Keep scientists in the research room and out of politics | Fiona Fox

Matt Hancock’s views about the independent experts advising government, detailed in the Lockdown Files, are revealing. They were “totally unreliable” and “wacky” (Dame Kate Bingham); a “totally offside… loudmouth” (Sir Jeremy Farrar); and a “prize idiot” (Prof Jon Deeks); while Prof Sharon Peacock, the amazing scientist who set up Covid-19 Genomics UK Consortium (COG-UK), was deemed “a total outrage”, because she didn’t warn him months earlier that the Alpha variant was coming (revealing Hancock’s misunderstanding of the work of these genome sequencers). Nor was it just Hancock who seemed to view these pesky scientists as an inconvenience. When asked to deal with Farrar, one of Hancock’s special advisers replied: “What is your ask? Get rid or neutralise?”

Now I’m not averse to a bit of ripe language myself and I am mindful that these messages were intended to be private. But they do reinforce my belief that science and politics are best when bathed in the clear blue waters of separation. We need scientific advice to government at times of crisis and I think Sage did that very well. But the rolling of science into politics through government communications is where things get problematic.

One of the problems is that politicians and their media advisers tend to view scientific experts brought in to advise government the same as politicians. In her book about the pandemic, Kate Bingham, the independent life sciences expert brought in to run the vaccine taskforce, described a confrontation with Lee Cain, Boris Johnson’s director of communications, who stopped her doing media interviews on a paper she had published in the the Lancet, a scientific journal. When Bingham challenged the decision, Cain explained that it was not OK that she was getting more media coverage than some ministers, demonstrating how the public interest in hearing from the best scientists comes second to government media strategy.

The other element is a deep-seated desire among politicians and their media advisers to control the narrative. I recently discussed this with Mathew Taylor on his podcast. He readily admitted that when he was Tony Blair’s chief strategy adviser, any independent scientists who strayed into their purview were drawn into their media management. I accept this is often driven by a genuine desire to ensure the public are getting a single clear public health message. But it’s also about messaging that will deliver the popular vote come the next election. These are perfectly reasonable communications objectives for politicians, but on both counts they don’t sit well with science. Science is messy, uncertain, incomplete and contested – rarely amenable to the simple messaging favoured by government comms. As an endeavour that relies on the objective and impartial testing of the evidence, science has to be separate from political bias to serve its purpose.

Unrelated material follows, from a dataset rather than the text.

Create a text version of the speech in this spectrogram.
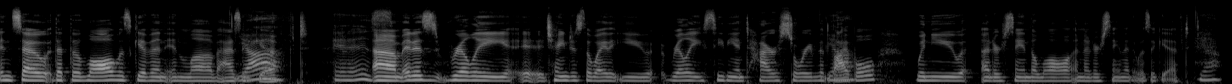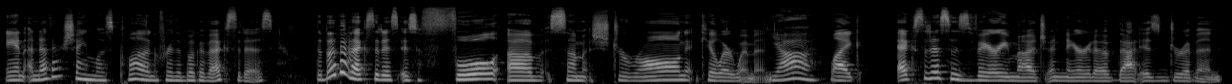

Of course there is a quid pro quo here. If we are asking governments to loosen the reins and let scientists be scientists, there should also be an onus on scientists advising government not to stray too far into politics or demand particular policies. That scientists advise and politicians decide was espoused by Chris Whitty and Patrick Vallance regularly. But I’m not sure it was ever fully understood by the public and policymakers or, sadly, by some scientists. I’d like to think that one lesson we could all agree to learn is that the public should have more clarity in future about who is producing the evidence, who provides the advice and who decides policy.

There is a bit in the WhatsApps where Hancock is furious that Farrar has appeared on Sky News without getting permission from government communications: “He needs to be either inside the tent and onside or outside and commenting.” Luckily for us all, the chief medical officer and the government chief scientific adviser encouraged the independent academics on Sage to speak to the media about their science. The scientists advising government were among the nation’s best experts on this crisis. “Neutralising” them or making them choose between advising government and sharing their science with the wider public was not in the public interest and fortunately didn’t happen. In fact, great scientists regularly explaining complex and uncertain science to the UK’s great science journalists almost certainly saved many lives.

My hero of the Lockdown Files is Eliza Manningham-Buller, former head of MI5 and chair of the Wellcome Trust. Despite being warned that she was “ferocious” and would probably view a call from a politician urging her to tell Wellcome’s director to shut up as unacceptable interference with its independence, James Bethell, the health minister, went ahead. Later, he reported his failure to Hancock: “She defended his right to say whatever he liked.” Now there’s a woman who sees clearly where the lines are drawn.

We all need to see the scientific evidence and advice but we also need to see where this ends and political decisions begin. Allowing politicians and their media advisers to be in charge of communicating both doesn’t work. Let’s find a better way before the next crisis.

The Guardian